- Austin O'Brien (August 1983). "National Register of Historic Places Registration: Elmsford Reformed Church and Cemetery". New York State Office of Parks, Recreation and Historic Preservation. Retrieved 2010-12-24.
- "Vindication." From New York Courier; reprinted in American & Commercial Advertiser, February 22, 1817. Account of capture of Andre, in rebuttal to criticism by Rep. Tallmadge. Depositions by Isaac van Wart and his neighbors, intended to refute allegations he and his companions were bandits or "Cow-boys" Retrieved July 25, 2011
- Isaac Van Wart at Find A Grave
- White, p. 49
- "In Saw Mill River Valley: Elmsford and its Revolutionary Church and Graveyard" (PDF). The New York Times. 17 November 1895. Retrieved 25 August 2013.
- Bolton, Robert (1848). A History of the County of West Chester. Gould, Alexander S. Retrieved 25 August 2013.
- Cray, Robert E. Jr. (Autumn 1997). "Major John André and the Three Captors: Class Dynamics and Revolutionary Memory Wars in the Early Republic, 1780-1831". Journal of the Early Republic. Univ. of Pennsylvania Press. 17 (3). doi:10.2307/3123941.
- White, James T., ed. (1892). The Builders of the Nation. New York: Stanley-Bradley Publishing Co. Retrieved 25 August 2013.
- Lossing, Benson John (1852). The Pictorial Field-book of the Revolution. New York: Harper & Bros. Retrieved 25 August 2013.
- Raymond, Marcius Denison (1903). David Williams and the capture of André. Tarrytown, NY: Argus/Tarrytown Historical Society. Retrieved 25 August 2013.
- McKernan, Maureen (4 September 1951). "Old Families of Westchester: The Van Wart Family". The Daily Argus. Mount Vernon, NY. Retrieved 25 August 2013.

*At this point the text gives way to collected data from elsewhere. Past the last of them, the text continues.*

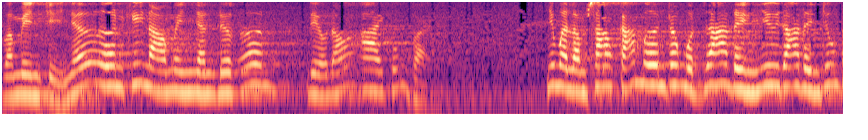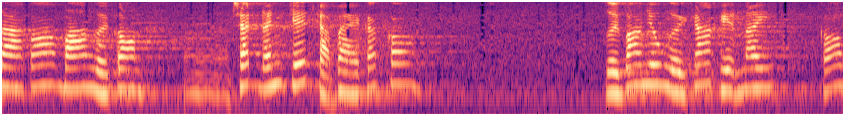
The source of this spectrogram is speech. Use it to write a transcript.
Và mình chỉ nhớ ơn khi nào mình nhận được ơn, điều đó ai cũng vậy. Nhưng mà làm sao cảm ơn trong một gia đình như gia đình chúng ta, có ba người con, xét đánh chết cả bè, các con. Rồi bao nhiêu người khác hiện nay có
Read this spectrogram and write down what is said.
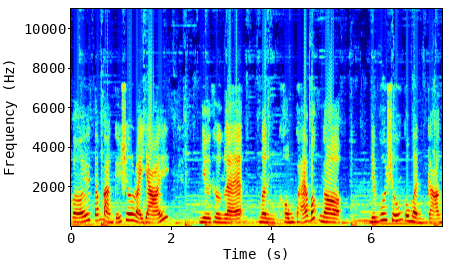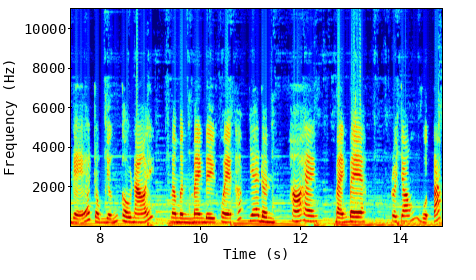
với tấm bằng kỹ sư loại giỏi. Như thường lệ, mình không quá bất ngờ Niềm vui sướng của mình gọn ghẽ trong những câu nói mà mình mang đi khoe khắp gia đình, họ hàng, bạn bè, rồi chóng vụt tắt.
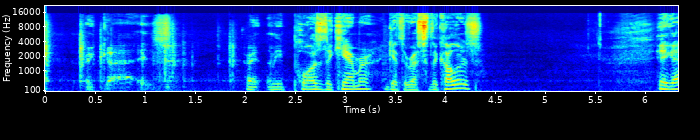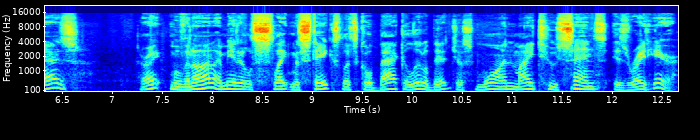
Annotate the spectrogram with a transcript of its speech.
All right, guys. All right, let me pause the camera and get the rest of the colors. Hey, guys. All right, moving on. I made a slight mistake, so let's go back a little bit. Just one. My two cents is right here.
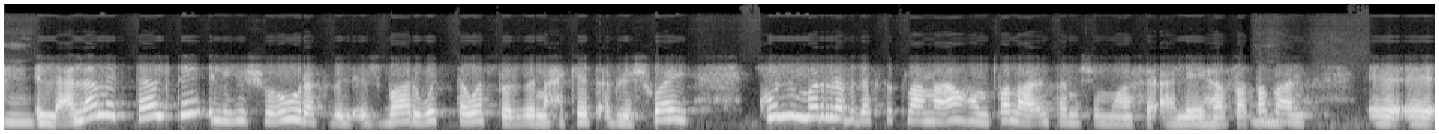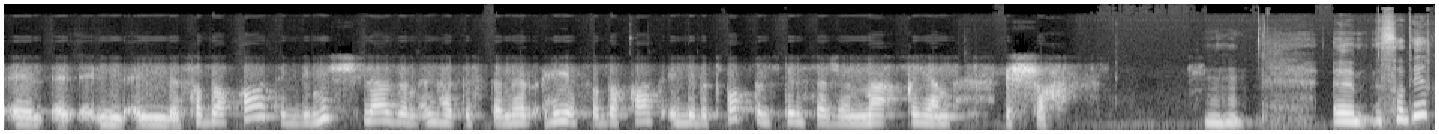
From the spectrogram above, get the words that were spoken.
مم. العلامة الثالثة اللي هي شعورك بالإجبار والتوتر زي ما حكيت قبل شوي كل مرة بدك تطلع معاهم طلعة أنت مش موافق عليها. فطبعا آه، آه، الصداقات اللي مش لازم إنها تستمر هي الصداقات اللي بتبطل تنسجم مع قيم الشخص. صديق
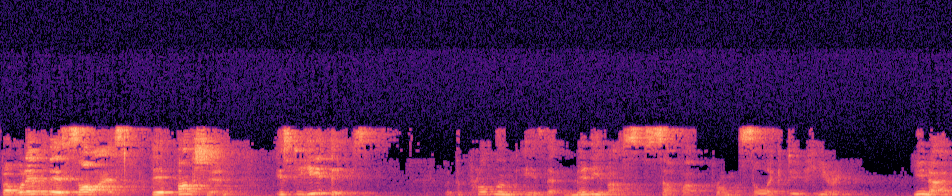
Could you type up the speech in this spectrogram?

- Genealogical and Family History of Southern New York and the Hudson River Valley (1913) Volume II, p. 457